I have always been interested in field-recording, and had often considered producing my own recordings for my comparative analysis of animal sounds in Latin texts. But limited access to portable recording equipment, and the relevant subject matter (i.e. birds of Italy) made this a rather challenging prospect. Dan Popa, a filmmaker and the Québec Resident at the BSR from January to March, was kind enough to lend me some of his recording equipment. More importantly, Dan took the time to provide invaluable practical advice on capturing the sounds of the city.

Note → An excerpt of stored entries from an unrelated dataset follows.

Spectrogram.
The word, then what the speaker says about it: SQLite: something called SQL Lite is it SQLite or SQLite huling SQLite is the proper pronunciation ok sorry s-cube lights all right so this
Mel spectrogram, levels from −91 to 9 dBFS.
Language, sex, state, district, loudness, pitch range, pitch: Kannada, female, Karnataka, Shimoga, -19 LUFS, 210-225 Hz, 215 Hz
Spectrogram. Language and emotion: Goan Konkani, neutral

Sunday morning proved the most profitable time to record the ‘dawn chorus’; a cacophonous array of avian voices singing out at the rising sun. After a few cold (yet caffeinated) mornings, I had a nice collection of these melodious refrains. I started experimenting by applying spectrograms to these recordings to assist in visualising the distinct bird calls. Spectrograms (like the one displayed below) identify the frequency and volume of sounds over time, which can help to visualise patterns in bird calls and songs. I am still getting my ears around identifying the European birdlife by sound, but I was quite taken by the melodic phrasing of a local resident Blackbird.

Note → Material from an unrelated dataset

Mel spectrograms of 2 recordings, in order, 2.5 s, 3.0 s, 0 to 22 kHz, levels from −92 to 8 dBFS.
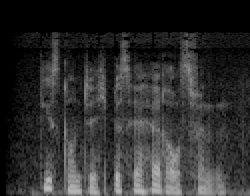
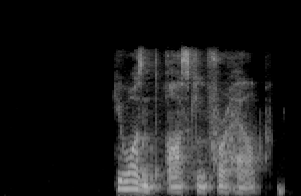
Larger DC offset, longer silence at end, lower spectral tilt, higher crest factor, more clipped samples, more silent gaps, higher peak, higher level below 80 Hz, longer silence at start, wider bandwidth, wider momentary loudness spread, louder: neither; about the same, 0.25 s vs 0.2 s; first, -6.5 dB/octave vs -4 dB/octave; about the same, 18 dB vs 20 dB; neither; neither; about the same, -10 dBFS vs -12 dBFS; first, -42 dBFS vs -66 dBFS; second, 0.4 s vs 1.15 s; first, 11.5 kHz vs 8.4 kHz; about the same, 8 LU vs 10 LU; about the same, -28 LUFS vs -29 LUFS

Sounds of the past and present
I have become very interested in the ways that we, as a modern audience, engage with the remains of ancient monuments on a sensory level. Dan and I set out to record excerpts of Alvin Curran’s sound-installation Omnia flumina Romam Ducunt (‘All Rivers Lead to Rome’), which was presented within the ruins of the Baths of Caracalla. Before we had set up the field-recorder, a momentary buzzing and the ululation of a ‘Roman lupa’ passed our ears in a flurry and quickly faded to silence. So we instead trained our ears upon the immediate soundsphere of the archaeological site itself; the ambient sounds of the space were punctuated sharply by the laughing of gulls, softly by the intermingling of multi-lingual VR audio guides, and harshly by the crunching of gravel underfoot.
At times archaeological sites can be remarkably still, eerily still, and sometimes the silent atmosphere can fool us into projecting this stillness back onto the past. Considering the role and function of the baths for instance, the cavernous space would have been filled with the echoing of voices, and the raucous gurgling and splashing of streams of water. A noisy past succeeded by a certain stillness and the sounds of ringtones, audio-guides, and tourism.

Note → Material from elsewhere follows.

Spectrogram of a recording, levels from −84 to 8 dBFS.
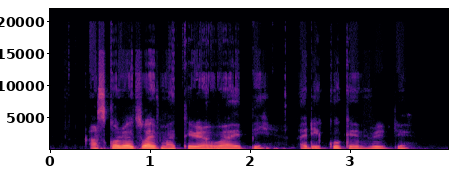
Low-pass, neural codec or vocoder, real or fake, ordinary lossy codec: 19.8 kHz; none; real; Opus, 16 kbps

A sound experience…
Ultimately the supportive and encouraging environment that can be found at the BSR has prompted me to reflect critically and creatively on my own academic work. It won’t come as a surprise to hear that my research focuses on the textual representation of animal sounds in ancient Latin texts. In discussing my topic with the BSR’s wide network of scholars and artists I have received stimulating feedback that has energised and encouraged me to both expand and strengthen my research in countless ways. And now with only two months left of my fellowship, there’s still so much more to hear!
Rodney Cross (Macquarie Gale Rome Scholar 2018-19)
Thanks to the generosity of Mrs Janet Gale and the late Dr Bill Gale, the Ancient History Department of Macquarie University offers a scholar from Australia the opportunity to travel to and reside at the British School at Rome for up to six months.